§ **PROBLEM DETAILS**
For this exercise, copy out each line of the material below that includes "following".

§ **DATA EXTRACT**
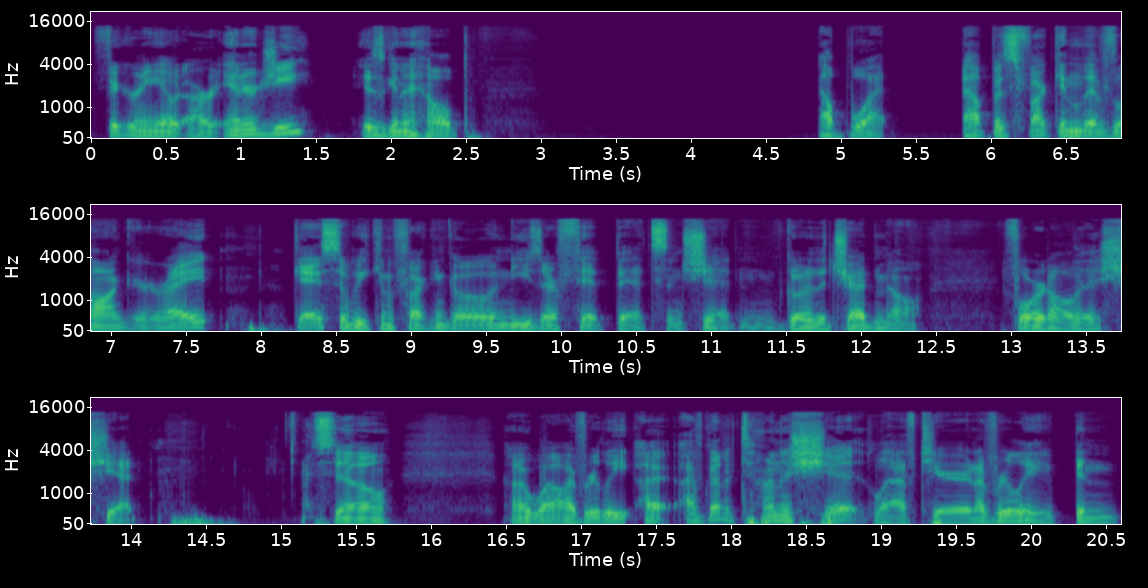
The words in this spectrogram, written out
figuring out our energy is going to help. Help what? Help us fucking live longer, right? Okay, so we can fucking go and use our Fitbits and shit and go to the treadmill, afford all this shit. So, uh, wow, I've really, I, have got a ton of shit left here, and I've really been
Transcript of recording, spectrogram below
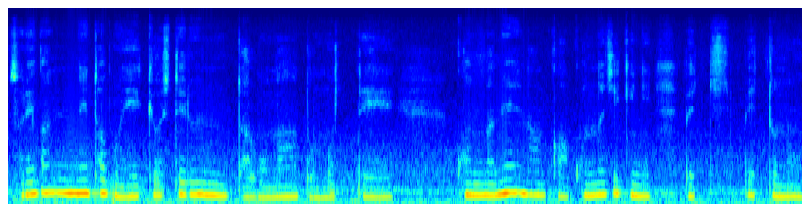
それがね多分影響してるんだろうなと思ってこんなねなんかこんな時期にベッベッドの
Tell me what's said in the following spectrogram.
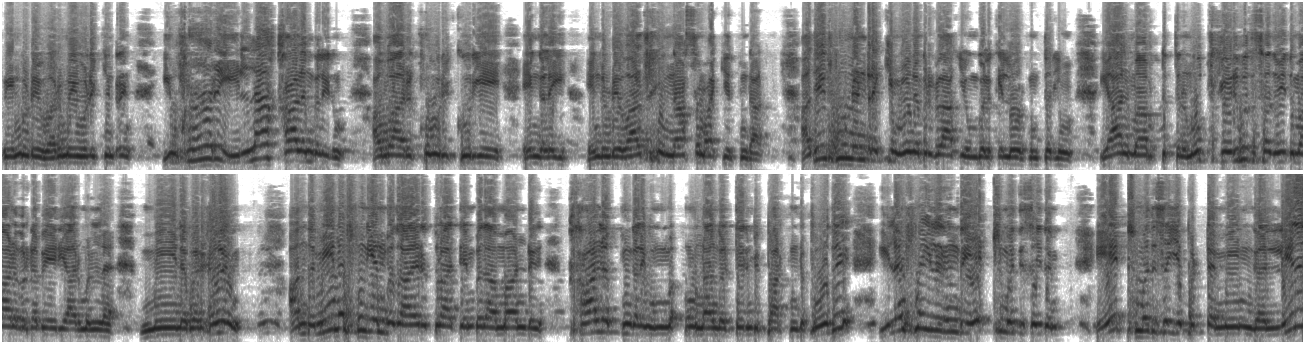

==

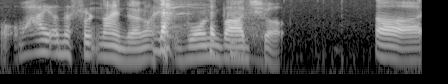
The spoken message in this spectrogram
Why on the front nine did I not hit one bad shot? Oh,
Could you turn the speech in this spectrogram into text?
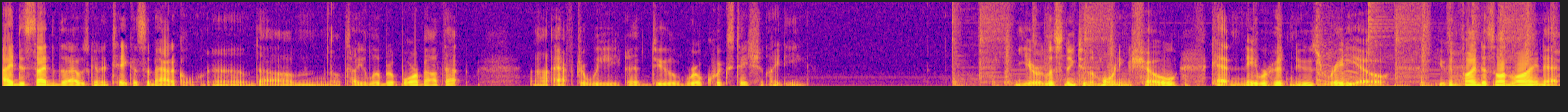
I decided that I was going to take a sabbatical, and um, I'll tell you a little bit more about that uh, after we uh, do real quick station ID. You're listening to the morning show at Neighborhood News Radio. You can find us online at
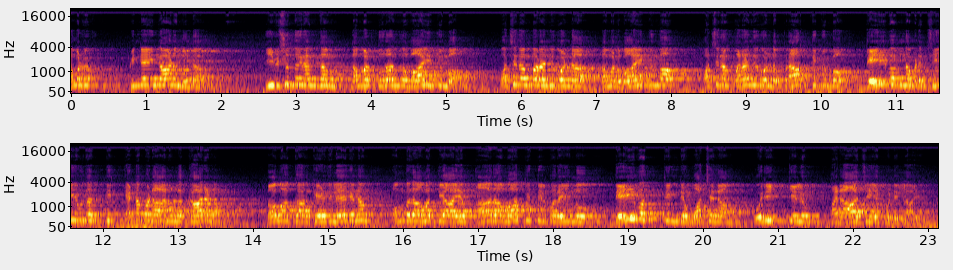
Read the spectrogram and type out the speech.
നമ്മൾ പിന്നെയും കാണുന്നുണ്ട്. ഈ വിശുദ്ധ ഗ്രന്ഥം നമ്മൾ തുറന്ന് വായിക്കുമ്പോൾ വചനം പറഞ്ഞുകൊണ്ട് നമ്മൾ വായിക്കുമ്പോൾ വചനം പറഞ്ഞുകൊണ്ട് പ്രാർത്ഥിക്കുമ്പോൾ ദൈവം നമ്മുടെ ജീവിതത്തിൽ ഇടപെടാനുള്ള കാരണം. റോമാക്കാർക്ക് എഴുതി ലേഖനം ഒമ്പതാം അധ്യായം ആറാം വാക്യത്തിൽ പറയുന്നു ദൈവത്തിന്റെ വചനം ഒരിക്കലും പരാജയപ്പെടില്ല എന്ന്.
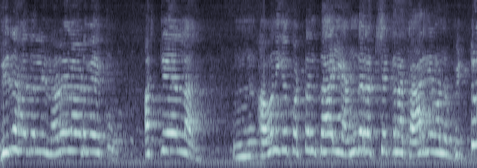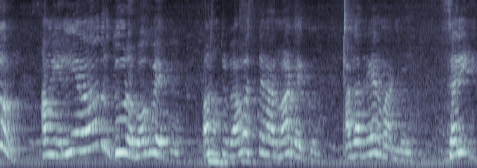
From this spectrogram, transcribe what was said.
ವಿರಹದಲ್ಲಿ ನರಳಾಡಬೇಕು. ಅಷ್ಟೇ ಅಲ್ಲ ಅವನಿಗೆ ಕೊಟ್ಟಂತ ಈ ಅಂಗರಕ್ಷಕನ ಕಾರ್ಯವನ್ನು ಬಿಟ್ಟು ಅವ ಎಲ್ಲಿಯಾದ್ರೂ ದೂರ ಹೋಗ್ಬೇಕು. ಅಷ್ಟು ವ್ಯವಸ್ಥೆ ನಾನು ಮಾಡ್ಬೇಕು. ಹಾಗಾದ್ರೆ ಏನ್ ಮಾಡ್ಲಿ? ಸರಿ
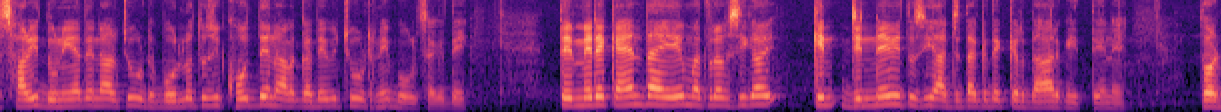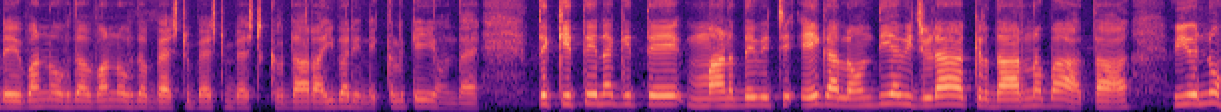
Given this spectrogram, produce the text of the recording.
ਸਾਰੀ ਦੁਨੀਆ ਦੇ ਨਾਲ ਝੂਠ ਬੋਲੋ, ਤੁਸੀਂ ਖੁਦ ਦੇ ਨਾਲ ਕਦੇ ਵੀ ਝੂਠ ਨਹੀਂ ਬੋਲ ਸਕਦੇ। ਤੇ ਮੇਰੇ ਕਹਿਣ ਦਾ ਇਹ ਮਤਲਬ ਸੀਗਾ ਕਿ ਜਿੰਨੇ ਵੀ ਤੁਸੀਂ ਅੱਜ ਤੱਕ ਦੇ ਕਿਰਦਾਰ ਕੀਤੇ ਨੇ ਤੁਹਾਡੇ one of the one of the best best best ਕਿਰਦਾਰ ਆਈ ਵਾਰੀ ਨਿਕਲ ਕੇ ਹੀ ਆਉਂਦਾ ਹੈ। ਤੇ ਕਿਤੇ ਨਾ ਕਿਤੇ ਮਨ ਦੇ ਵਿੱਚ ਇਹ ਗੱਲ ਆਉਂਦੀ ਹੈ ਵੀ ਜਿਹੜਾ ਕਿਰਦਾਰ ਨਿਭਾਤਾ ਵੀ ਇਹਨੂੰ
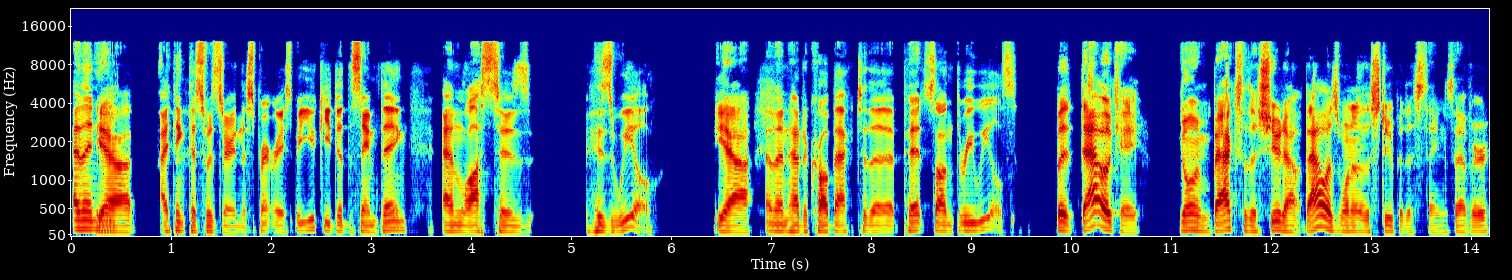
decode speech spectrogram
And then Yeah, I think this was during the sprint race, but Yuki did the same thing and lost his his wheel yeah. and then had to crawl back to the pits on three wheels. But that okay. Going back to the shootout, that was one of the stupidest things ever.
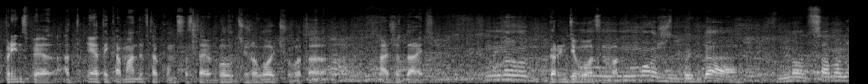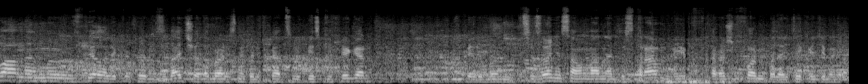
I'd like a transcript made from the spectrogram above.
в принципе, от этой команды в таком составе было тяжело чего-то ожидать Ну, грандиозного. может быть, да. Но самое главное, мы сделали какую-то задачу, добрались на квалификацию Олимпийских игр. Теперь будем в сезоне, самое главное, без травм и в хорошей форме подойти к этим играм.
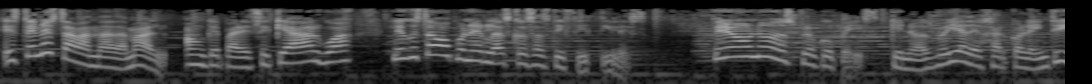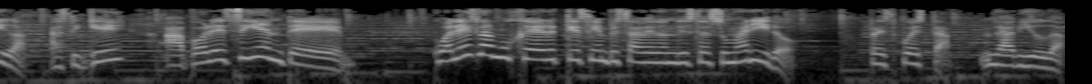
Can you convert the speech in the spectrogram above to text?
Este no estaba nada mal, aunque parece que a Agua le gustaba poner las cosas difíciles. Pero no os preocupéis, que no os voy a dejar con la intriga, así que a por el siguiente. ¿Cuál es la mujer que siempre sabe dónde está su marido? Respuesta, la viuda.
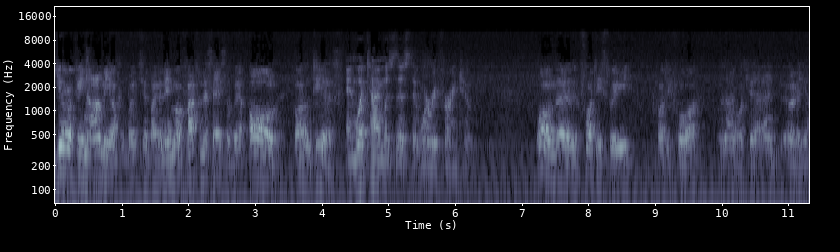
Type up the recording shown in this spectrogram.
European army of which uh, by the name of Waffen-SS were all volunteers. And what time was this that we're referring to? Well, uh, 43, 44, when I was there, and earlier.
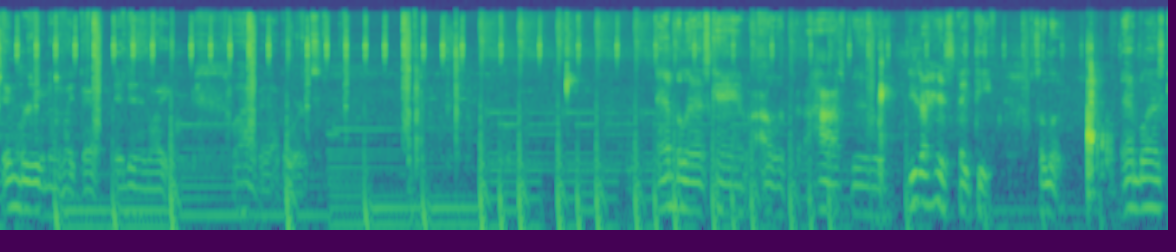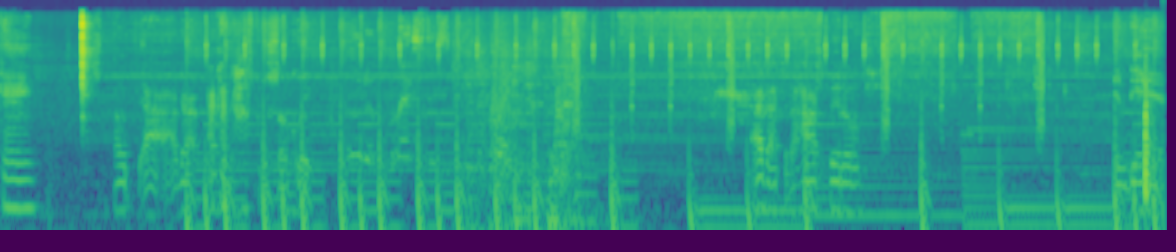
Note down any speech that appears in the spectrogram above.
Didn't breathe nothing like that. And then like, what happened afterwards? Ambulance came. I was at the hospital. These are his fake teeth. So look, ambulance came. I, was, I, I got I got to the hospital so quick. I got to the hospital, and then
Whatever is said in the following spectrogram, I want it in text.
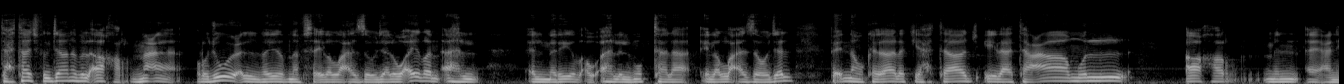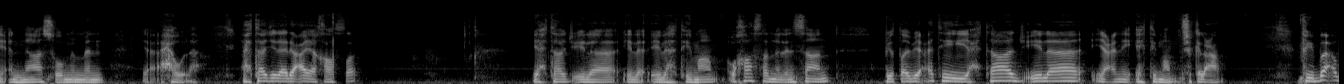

§ **OUTPUT FOR THIS EXERCISE**
Tell me what's said in the following spectrogram.
Whatever is said in the following spectrogram, I want it in text.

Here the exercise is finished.